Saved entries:
+ + + +

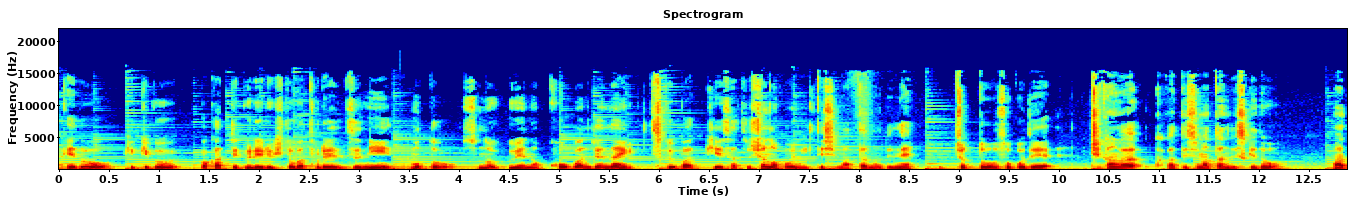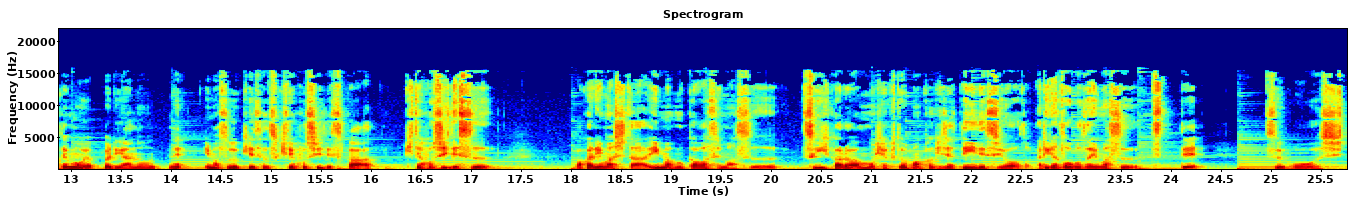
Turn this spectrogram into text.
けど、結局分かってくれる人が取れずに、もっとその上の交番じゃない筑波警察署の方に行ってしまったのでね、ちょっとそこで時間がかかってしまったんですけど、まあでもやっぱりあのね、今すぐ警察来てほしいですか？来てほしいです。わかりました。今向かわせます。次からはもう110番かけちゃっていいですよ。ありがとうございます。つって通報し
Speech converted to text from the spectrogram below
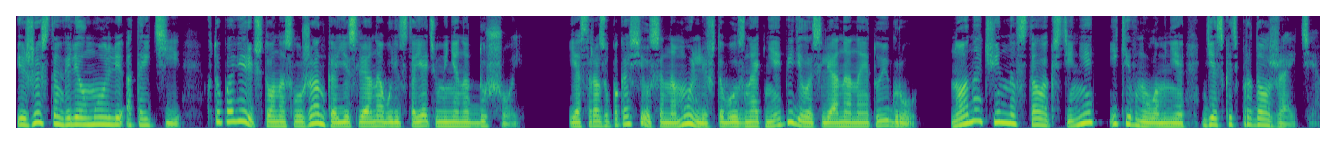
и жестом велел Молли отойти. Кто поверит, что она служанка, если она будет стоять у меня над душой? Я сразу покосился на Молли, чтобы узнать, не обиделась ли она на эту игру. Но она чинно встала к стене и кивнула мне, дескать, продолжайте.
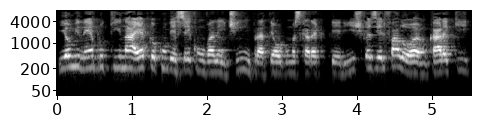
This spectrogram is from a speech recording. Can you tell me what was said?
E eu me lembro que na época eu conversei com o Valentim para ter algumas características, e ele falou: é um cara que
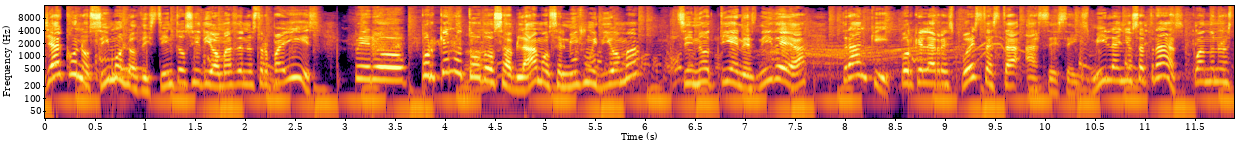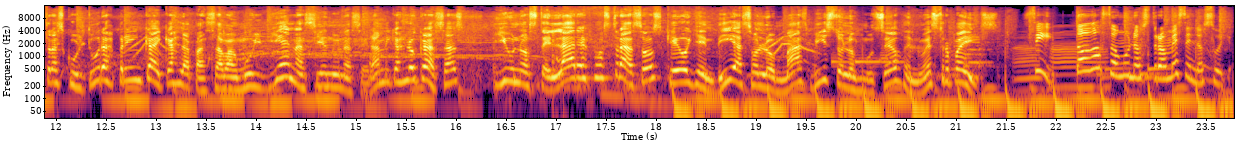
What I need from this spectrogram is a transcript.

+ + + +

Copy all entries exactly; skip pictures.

ANSWER SPACE:
Turn this spectrogram into text.
けど、結局分かってくれる人が取れずに、もっとその上の交番じゃない筑波警察署の方に行ってしまったのでね、ちょっとそこで時間がかかってしまったんですけど、まあでもやっぱりあのね、今すぐ警察来てほしいですか？来てほしいです。わかりました。今向かわせます。次からはもう110番かけちゃっていいですよ。ありがとうございます。つって通報し
Speech converted to text from the spectrogram below
и жестом велел Молли отойти. Кто поверит, что она служанка, если она будет стоять у меня над душой? Я сразу покосился на Молли, чтобы узнать, не обиделась ли она на эту игру. Но она чинно встала к стене и кивнула мне, дескать, продолжайте.
This spectrogram is from a speech recording. Can you tell me what was said?
E eu me lembro que na época eu conversei com o Valentim para ter algumas características, e ele falou: é um cara que
What I need from this spectrogram is a transcript.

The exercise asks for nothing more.